As reported at Cartoon Brew, a judge has ruled that just because a company has a trademark on a current version of a character (in this case, Betty Boop), they cannot stop people from using previous art that is now public domain (out of copyright). Quoting the key point, but visit the link for a full report:
The Fleischer Studio tried to sue Avela Inc. over its licensing of public domain Betty Boop poster images (for handbags and T-shirts). The 9th Circuit U.S. Court of Appeals (based in San Francisco) ruled against the Fleischers, saying in their decision, “If we ruled that AVELA’s depictions of Betty Boop infringed Fleischer’s trademarks, the Betty Boop character would essentially never enter the public domain.”
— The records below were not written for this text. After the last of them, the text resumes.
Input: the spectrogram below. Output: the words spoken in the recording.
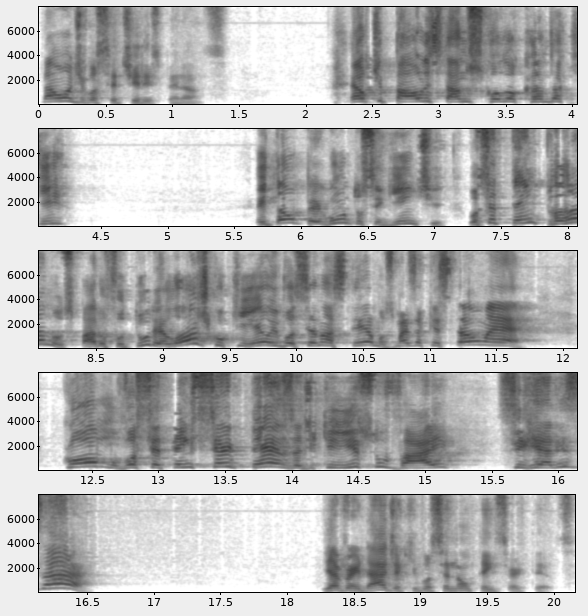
Da onde você tira esperança? É o que Paulo está nos colocando aqui. Então, pergunto o seguinte: você tem planos para o futuro? É lógico que eu e você nós temos, mas a questão é: como você tem certeza de que isso vai se realizar? E a verdade é que você não tem certeza.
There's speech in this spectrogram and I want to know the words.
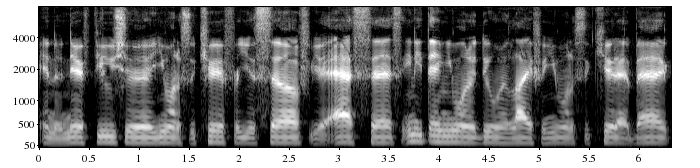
in the near future. You want to secure for yourself, your assets, anything you want to do in life, and you want to secure that bag,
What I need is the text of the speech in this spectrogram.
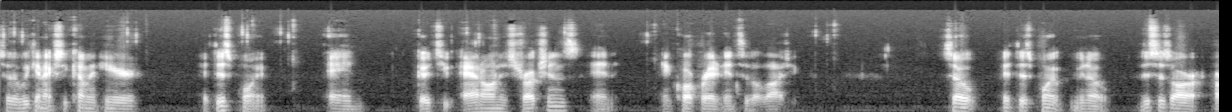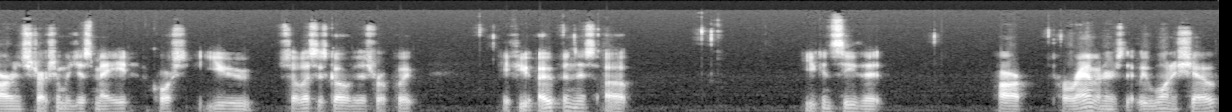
so that we can actually come in here at this point and go to add-on instructions and incorporate it into the logic. So at this point, you know, this is our, our instruction we just made. Of course, you, so let's just go over this real quick. If you open this up, you can see that our parameters that we want to show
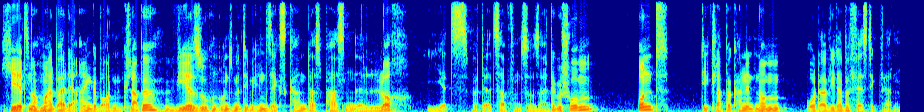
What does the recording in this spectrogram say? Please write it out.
Hier jetzt nochmal bei der eingebauten Klappe. Wir suchen uns mit dem Insexkant das passende Loch. Jetzt wird der Zapfen zur Seite geschoben und die Klappe kann entnommen oder wieder befestigt werden.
Yay for a court supporting the idea of public domain over perpetual intellectual property ownership. In the comments, animation historian David Gerstein points out how this might affect another long-running cartoon favorite:
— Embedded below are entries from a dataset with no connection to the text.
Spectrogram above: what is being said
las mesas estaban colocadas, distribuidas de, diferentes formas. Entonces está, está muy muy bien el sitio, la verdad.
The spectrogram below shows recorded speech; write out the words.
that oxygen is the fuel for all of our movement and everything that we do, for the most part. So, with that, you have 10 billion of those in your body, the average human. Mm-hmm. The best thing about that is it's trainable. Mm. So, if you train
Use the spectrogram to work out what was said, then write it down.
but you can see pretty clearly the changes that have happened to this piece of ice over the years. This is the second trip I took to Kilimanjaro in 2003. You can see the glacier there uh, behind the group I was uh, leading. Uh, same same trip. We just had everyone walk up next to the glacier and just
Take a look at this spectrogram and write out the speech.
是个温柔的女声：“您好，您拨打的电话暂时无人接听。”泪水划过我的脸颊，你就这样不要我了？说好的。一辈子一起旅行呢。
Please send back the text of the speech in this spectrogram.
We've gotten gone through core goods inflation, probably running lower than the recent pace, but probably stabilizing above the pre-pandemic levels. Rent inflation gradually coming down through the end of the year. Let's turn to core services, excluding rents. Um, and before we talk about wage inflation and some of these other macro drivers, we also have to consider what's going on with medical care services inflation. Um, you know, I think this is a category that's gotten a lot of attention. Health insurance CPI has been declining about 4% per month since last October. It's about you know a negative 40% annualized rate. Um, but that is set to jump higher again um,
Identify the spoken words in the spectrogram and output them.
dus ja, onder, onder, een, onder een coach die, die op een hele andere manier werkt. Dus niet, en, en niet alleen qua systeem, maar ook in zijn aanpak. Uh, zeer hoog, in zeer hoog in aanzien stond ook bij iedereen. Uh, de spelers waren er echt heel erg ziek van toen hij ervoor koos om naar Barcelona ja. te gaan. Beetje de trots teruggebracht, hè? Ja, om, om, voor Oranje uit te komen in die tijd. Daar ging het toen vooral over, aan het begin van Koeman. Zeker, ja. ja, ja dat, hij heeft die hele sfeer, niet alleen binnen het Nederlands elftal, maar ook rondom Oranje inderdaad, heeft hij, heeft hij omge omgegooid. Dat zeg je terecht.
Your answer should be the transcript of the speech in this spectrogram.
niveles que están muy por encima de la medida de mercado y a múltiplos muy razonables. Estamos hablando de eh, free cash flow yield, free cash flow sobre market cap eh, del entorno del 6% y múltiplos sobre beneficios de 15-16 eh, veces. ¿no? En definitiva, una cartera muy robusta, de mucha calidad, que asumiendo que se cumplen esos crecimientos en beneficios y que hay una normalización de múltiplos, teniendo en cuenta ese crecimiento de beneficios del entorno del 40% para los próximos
What I take from the judge’s ruling is that the trademark only applies to new, modern uses of the character. It can’t be used to stop people from redistributing old PD Betty images/items. Fleischer tried to say trademark trumped copyright; the judge is saying that it doesn’t. This is actually pretty major. In recent years, Warner has used the active trademarks on Looney Tunes characters to quash third parties’ reissues of PD 1930s/40s Looney Tunes content (of which there is a lot). If the Betty decision is not reversed on appeal, then Warner is stripped of its strongest weapon against the public domain.